Rt. Hon. Sir GEORGE FOSTER (Acting Prime Minister):
Before the Orders of the Day are called, Mr. Speaker, I desire with the indulgence of the House, to make a short statement with reference to the payment of gratuities or bonuses to returned soldiers.
Two representations have been placed before the Government, one by the Great War Veterans' Association, based upon resolutions passed at their meeting in Montreal, and another by representatives of a number of soldiers' organizations whose headquarters are in Toronto. Both of these representations contemplate the payment of a cash gratuity or bonus to all returned soldiers, and although there are differences as to the amounts of these bonuses requested and the bases upon which the amounts aTe arrived at, yet the representations are both generically the same in the fact that they ask for a cash gratuity to be paid to the individual soldier.
The opinion of the Government was fairly well expressed at the last session of Parliament after a long and very careful examination into the whole subject of readjustment, reconstitution, and relief by a committee of this House. At that time it was intimated that the Government was not in favour of such a cash payment of a bonus or gratuity. Since then the Government has given additional care and consideration to the matter and has come to the conclusion that it cannot change its mind with reference to the payment of a cash gratuity. There are various reasons for the Government's stand. We must take into account the financial conditions of the country and all the other interests that

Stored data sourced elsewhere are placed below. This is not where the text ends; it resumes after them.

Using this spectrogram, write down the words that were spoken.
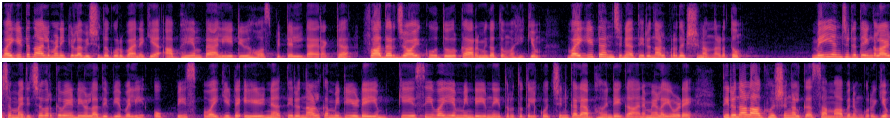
വൈകിട്ട് നാലു മണിക്കുള്ള വിശുദ്ധ കുർബാനയ്ക്ക് Abhayam palliative hospital director father Joy Koothur കാർമ്മികത്വം വഹിക്കും. വൈകിട്ട് അഞ്ചിന് തിരുനാൾ പ്രദക്ഷിണം നടത്തും. മെയ് അഞ്ചിന് തിങ്കളാഴ്ച മരിച്ചവർക്ക് വേണ്ടിയുള്ള ദിവ്യബലി ഒപ്പീസ് വൈകിട്ട് ഏഴിന് തിരുനാൾ കമ്മിറ്റിയുടെയും കെ സി വൈ എമ്മിന്റെയും നേതൃത്വത്തിൽ കൊച്ചിൻ കലാഭവന്റെ ഗാനമേളയോടെ തിരുനാൾ ആഘോഷങ്ങൾക്ക് സമാപനം കുറിക്കും.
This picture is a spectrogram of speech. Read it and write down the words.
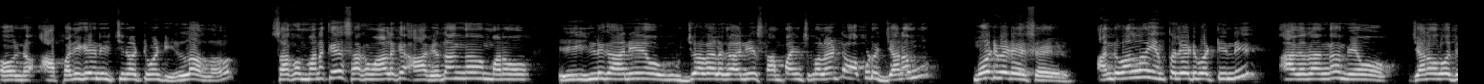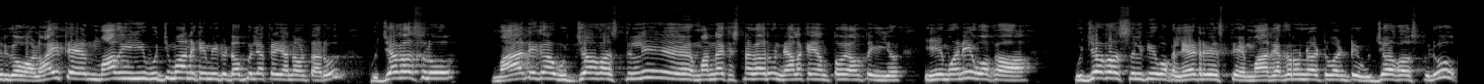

have accumulated, and that press upon the Government and the Parliament of Canada from different points of view. And in this respect the indeterminate amount, running anywhere from $400,000,000 to a billion of dollars or more, which would be involved in the proposed cash payment of gratuities, has to be taken into consideration, and it forms an essential factor in the conclusion that is to be based upon an investigation of the matter.
The Government is not and never has been of the opinion that the best way to reconstitute, readjust, and re-establish the returned soldieT is by placing in his hand a sum of money over which there should be no governmental supervision, and without any reference to the peculiar and differing conditions and circumstances of each returned soldier. In this respect the Government has not changed its mind, and consequently the reply to both the requests that have been made must be in the negative so far as a cash gratuity or bonus is concerned.
From the time that war casualties began to come in, and when the approaching end of the war was becoming a matter of comparative certainty, and since the Armistice and the consequent demobilization of the soldiers, the Government has not been remiss in giving its most careful attention, with all the sympathy and ability it pos sessed, to the question of the re-establishment of our men who have returned from overseas, caring for their dependents and those of the men who unfortunately never returned. Whether its conclusions have always been wise or not, it has had perforce to. come to conclusions, and to the best of its ability it has put into operation certain forms of relief, of readjustment, and of reconstitution. This policy the Government purposes to continue. Parliament has taken the matter up and by an influential and non-partisan committee it has made investigations into the pension system and various other forms of relief and help, and the benefit of the conclusions arrived at after much care and very thorough consideration has been at the disposal of the Government. This method of pursuing the question has not been abandoned. We have already appointed a pensions committee this year, composed mostly of the members of the former committee with some additional members, and to them has been assigned the duty of considering again the methods which have been so far adopted, and of 70
making a full investigation into the whole matter of the relief and re-establishment of our soldiers along these lines, with a view to ascertaining what amendments, if any, are necessary, what are the difficulties that are encountered, and how those difficulties may be as far as possible overcome. That duty is laid upon the committee for the present session of Parliament.
In so far as respects the provision of pensions and allowances and the re-establishment of the disabled returned soldier, and the relief which is necessary and which has been and will be cheerfully given to the dependents of both those who have fallen and those who have returned; in respect also to systems of relief provided for under the Land Settlement Act, and the work that is carried on by the Soldiers' Civil Reestablishment Department which is presided over by my colleague, 'Sir James Lougheed; all these forms of relief and of reconstitution including vocational training and encouragement to those who have been interrupted in the pursuit of their . profession and in their training, having as its object as far as possible to fit these men for the work which they will undertake, and the competition which they will encounter in life, and to compensate them as far as possible for the disadvantages which they have suffered-all these various questions will have the sympathy, the cooperation and the support of the Government.
I do not know that I need make any further extended remarks in respect to this matter. It is impossible to dispose of such an important and complicated question at one session, or at two sessions or at many sessions. The returned soldier and his problems are with us, and it remains for the Government, with the co-operation of the business men of the country, and particularly of Parliament as
representing the people at large, to
pursue what are deemed the sanest and best methods to the extent that this country can provide the funds and appliances that are necessary for the proper re-establishment of the soldiers. It is the duty as well as the privilege of the country to recognize the services of those who at great sacrifice have fought our fight and have borne the brunt of the great effort, the men for whom we should always cherish the most sympathetic and helpful disposition of mind.